– Creating a life is the same way. If we take the time to lovingly and deliberately focus on and live in each day, in this present moment, then we have a great life each and every day. We never have a bad day.
– There’s a great quote by Steven Chandler in his book The Time Warrior. “Don’t create your year, create your day. Figure out the perfect day and then live it. The year will take care of itself. So will your life.”
– What can you do to create your perfect day?
– I think choosing what are the most important things for today, and then doing them with care, and focus. Let go of what you’ll do tomorrow. Tomorrow doesn’t yet exist, so is not real. Now is real, and now is the only time that you can do anything with.
– Don’t be busy, be effective. Are you doing something that matters or are you wasting time?
– Do it well. Don’t half-ass your way through something. Do it with care and focus and in a way that makes you proud.
– What can you do to keep yourself in the present moment?
– Slow down. This is one of the hardest things for me to do. But it takes time to live deliberately. We get too caught up in finishing, that we forget to enjoy the creating or the doing.
– Stop. Sometimes just stop and breath from time to time and look around and see the world, to be thankful. I know some people set reminders so they take time to re-center themselves.
– Write it down. For me, one of the most effective things I do is to get all the things in the future out of my head. I write them down so they don’t spin around in my head. I take care of it now, or I choose a time in the future to take care of it. When I do that, when I get it off my mind, it frees up brain cycles for more important things. When I don’t do that simple exercise, I spend time trying to hold onto all these ideas, and appointments and such, and half the time I forget them anyway.

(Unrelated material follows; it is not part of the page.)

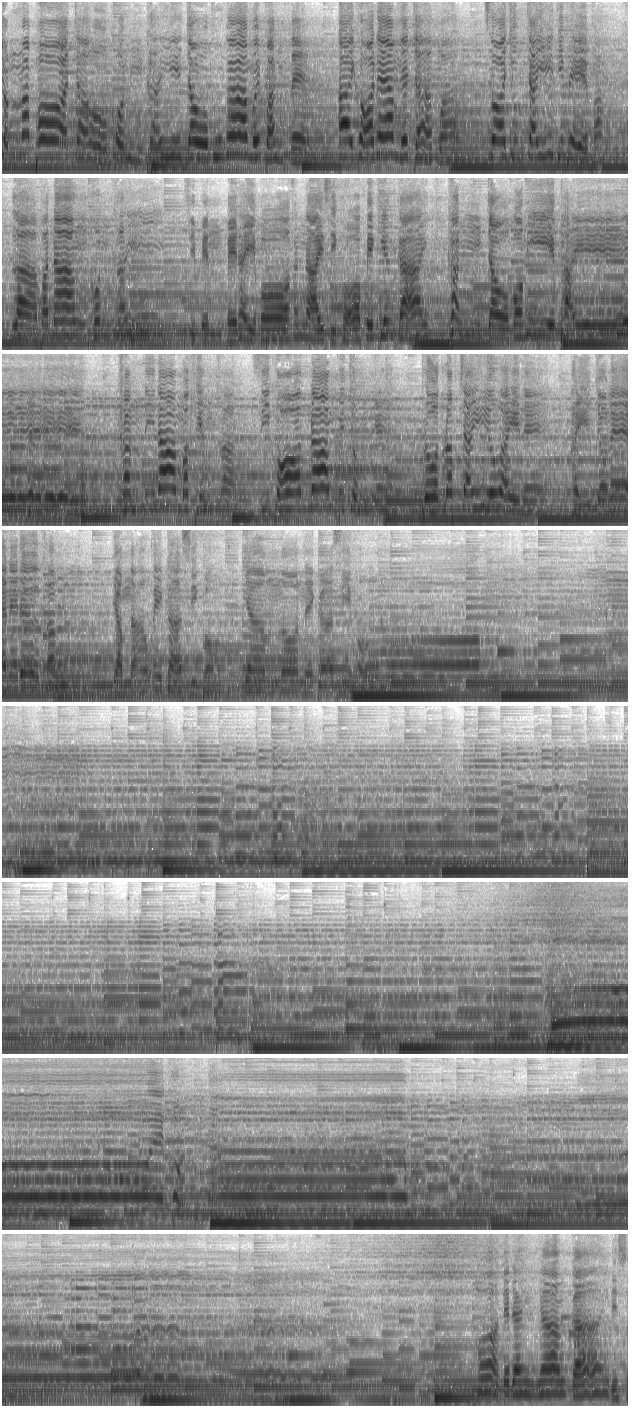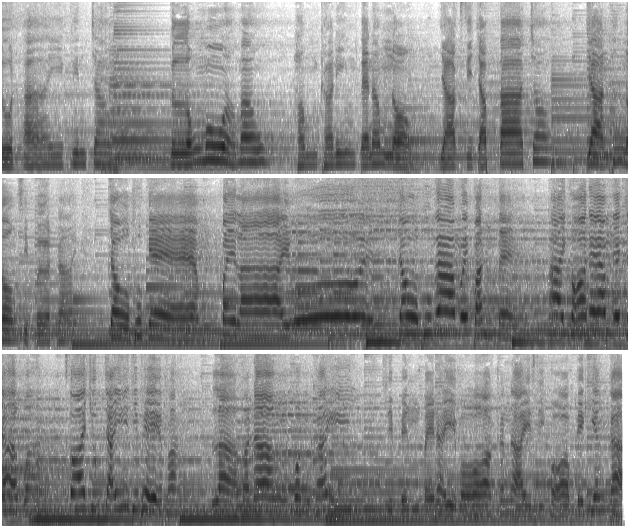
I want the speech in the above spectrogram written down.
จนมาพ่อเจ้าคนไข้เจ้าผู้งามไม่ปันแต่อายขอแนมเนี่ยจากว่าซอยชุบใจที่เพพักลาพนางคนไข้สิเป็นไปได้บ่ขันนายสิขอไปเคียงกายขันเจ้าบ่มีภัยขันนี่นางมาเคียงข้างสิขอนางไปจนแก่โปรดรับใจไว้แน่ให้เจ้าแลแน่เด้อคำ ยามหนาวไอ้กาสิกอดยามนอนไอ้กาสิหอ แต่ได้ย่างกายได้สูดอายกลิ่นเจ้า ก็หลงมั่วเมาหำคานิ่งแต่น้ำนอง อยากสิจับตาจ้องย่านทั้งน้องสิเปิดนาย เจ้าผู้แก้มไปลายโอ้ย เจ้าผู้งามไว้ปันแต่อายขอแนมเนี่ยจากว่าซอยชุบใจที่เพพังลาพนางคนไข้ สิเป็นไปได้บอกขันไอายสิขอไปเคียงกาย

– Living immediately helps you to worry less about the future, because your focus, your attention is on the present. This also helps you not feel overwhelmed because the future is not your focus. Now is the focus, so you only deal with the now, and ignore everything that is not now.
– Like Ferris Bueller says, “Life moves pretty fast. If you don’t stop and look around once in a while, you could miss it.”


Photo by Patrick Tomasso on Unsplash